Smith, S.E. (2004). Name of book in italics, page or chapter numbers if relevant. Publisher, Place of publication. Smith, S.E. and Jones, L.Q. (2008). Name of paper. Name of journal in italics, volume (number), page numbers. Appendix A. FIRST APPENDIX Appendix B. SECOND APPENDIX


( , ) = [ 2 / ( 2 0 )]

exp( | | ) 1 1 ( 2) 0 ( ) .
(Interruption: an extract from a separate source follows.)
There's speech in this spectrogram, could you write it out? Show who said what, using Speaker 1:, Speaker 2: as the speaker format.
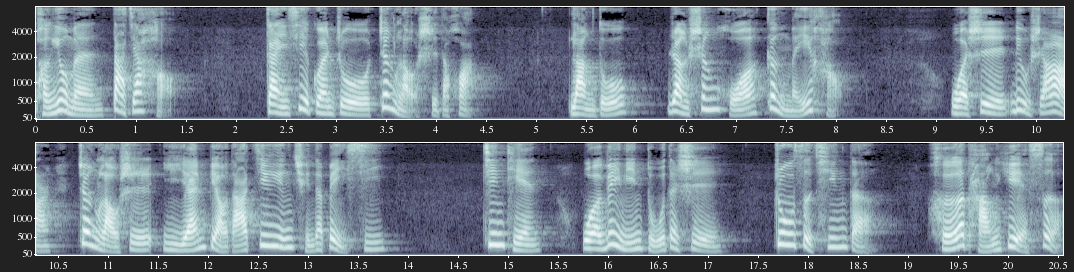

(1) Be sure that the symbols in your equation have been defined before the equation appears or immediately following. Italicize symbols (T might refer to temperature, but T is the unit tesla). Refer to (1), not Eq. (1) or equation (1), except at the beginning of a sentence: Equation (1) is 5.5 Other Recommendations Use one space after periods and colons. Hyphenate complex modifiers: zero-field-cooled magnetization. Avoid dangling participles, such as, Using (1), the potential was calculated. [It is not clear who or what used (1).] Write instead, The potential was calculated by using (1), or Using (1), we calculated the potential. A parenthetical statement at the end of a sentence is punctuated outside of the closing parenthesis (like this). (A parenthetical sentence is punctuated within the parentheses.) Avoid contractions; for example, write do not instead of dont. The serial comma is preferred: A, B, and C instead of A, B and C. 6. CONCLUSIONS A conclusion section is not required. Although a conclusion may review the main points of the paper, do not replicate the abstract as the conclusion. A conclusion might elaborate on the importance of the work or suggest applications and extensions. REFERENCES List of references arranged alphabetically according to first author, subsequent lines indented. Do not number references. Publications by the same author(s) should be listed in order of year of publication. If there is more than one paper by the same author(s) and with the same date, label them a, b, etc., e.g. Morris et al. (1990a, b). Please note that all references listed here must be directly cited in the body of the text. Brown, F., Harris, M.G., and Other, A.N. (1998). Name of paper. In Name(s) of editor(s) (ed.), Name of book in italics, page numbers. Publisher, Place of publication.